Viruses cause between 10 and 15% of human cancers and represent a major public health concern. Among such oncoviruses, Kaposi’s Sarcoma Associated Herpesvirus (KSHV) is responsible for several aggressive malignancies associated with poor survival prognosis. The research group led by Sébastien Pfeffer focuses on viral microRNAs (miRNAs). These small molecules play an important role in the long-lasting persistence of the virus within the infected cell and the associated pathologies. In an article published in the journal Nucleic Acids Research, the scientists demonstrate the discovery of a novel molecular mechanism allowing KSHV to adjust the expression levels of its miRNAs.
Nowadays, no specific treatments are available to treat KSHV-induced cancers. What is more, existing antiviral molecules remain inefficient against the latent form of the virus. At the same time, this so-called latency is the main factor for oncogenesis. During the latency, the virus largely reduces the expression of its proteins that might be detected by the immune system. On the other hand, it produces high amounts of miRNAs, which are not immunogenic. The latter act via a mechanism called RNA interference in order to repress the production of proteins involved in immune response and anticancer surveillance. They are indeed crucial for the viral survival within the cell. However, to produce sufficient levels of each of its miRNAs, the virus has developed various strategies to regulate and control their biogenesis.
In this context, the team of Sébastien Pfeffer studied in detail the progressive processing of ten KSHV miRNA, which have the peculiarity of being expressed as a cluster and thus being processed from one single primary transcript.

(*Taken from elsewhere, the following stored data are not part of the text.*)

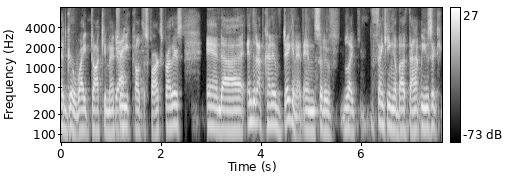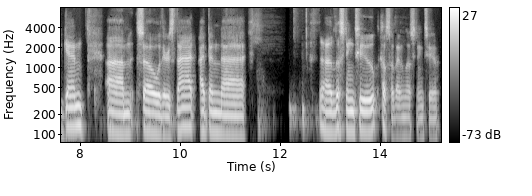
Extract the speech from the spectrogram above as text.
Edgar Wright documentary yeah. called The Sparks Brothers, and uh, ended up kind of digging it and sort of like thinking about that music again. Um, so there's that. I've been uh, uh, listening to what else have I been listening to?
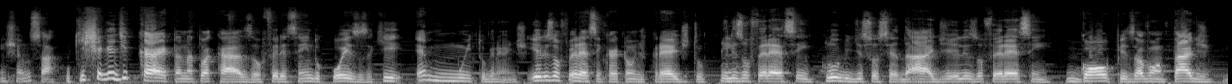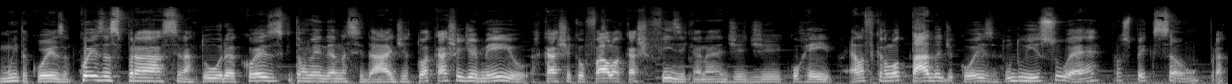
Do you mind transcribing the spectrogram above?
enchendo o saco. O que chega de carta na tua casa oferecendo coisas aqui é muito grande. E eles oferecem cartão de crédito, eles oferecem clube de sociedade, eles oferecem golpes à vontade, muita coisa. Coisas para assinatura, coisas que estão vendendo na cidade. A tua caixa de e-mail, a caixa que eu falo, a caixa física, né, de, de correio, ela fica lotada de coisa. Tudo isso é prospecção para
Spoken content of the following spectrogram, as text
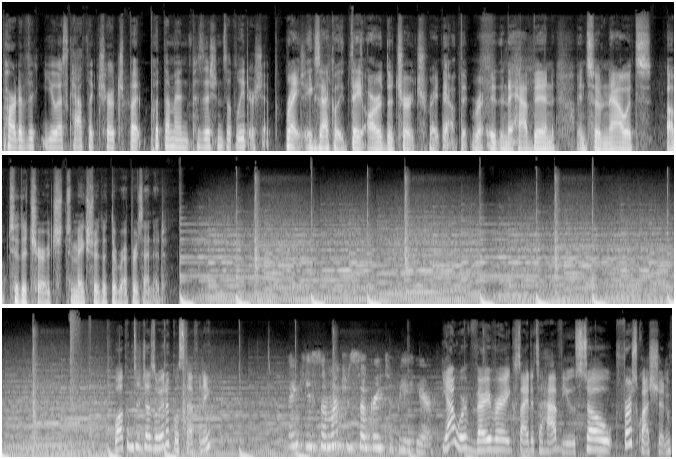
part of the U.S. Catholic Church, but put them in positions of leadership. Right, exactly. They are the church right now, They- right, and they have been. And so now it's up to the church to make sure that they're represented. Welcome to Jesuitical, Stephanie. Thank you so much. It's so great to be here. Yeah, we're very, very excited to have you. So, first question.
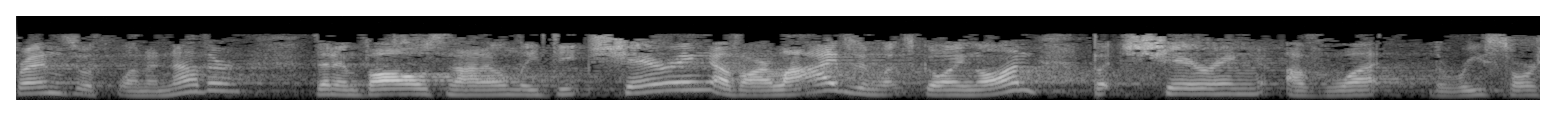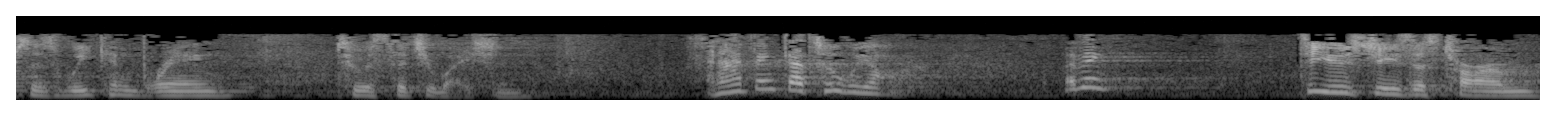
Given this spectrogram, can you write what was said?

By focusing on the first step in the miRNA biogenesis, the cleavage by a multiprotein complex called the Microprocessor, the researchers have shown that it follows a particular regulatory mechanism related to the presence of some of the miRNA precursors (pre-miR-K1 and -K3) directly on the primary transcript (regulation in cis). The identification of this phenomenon led to the elaboration of a new experimental strategy in order to inhibit the expression of the cluster as a whole in infected cells. This innovative approach consists in targeting pre-miR-K1 processing with an antisense oligonucleotide. This study sheds a new light on the biogenesis of the KSHV miRNA cluster and also paves the way for a potential therapeutical development aiming at counteracting the harmful effects of viral miRNAs.
Contact: Dr. Sébastien Pfeffer, firstname.lastname@example.org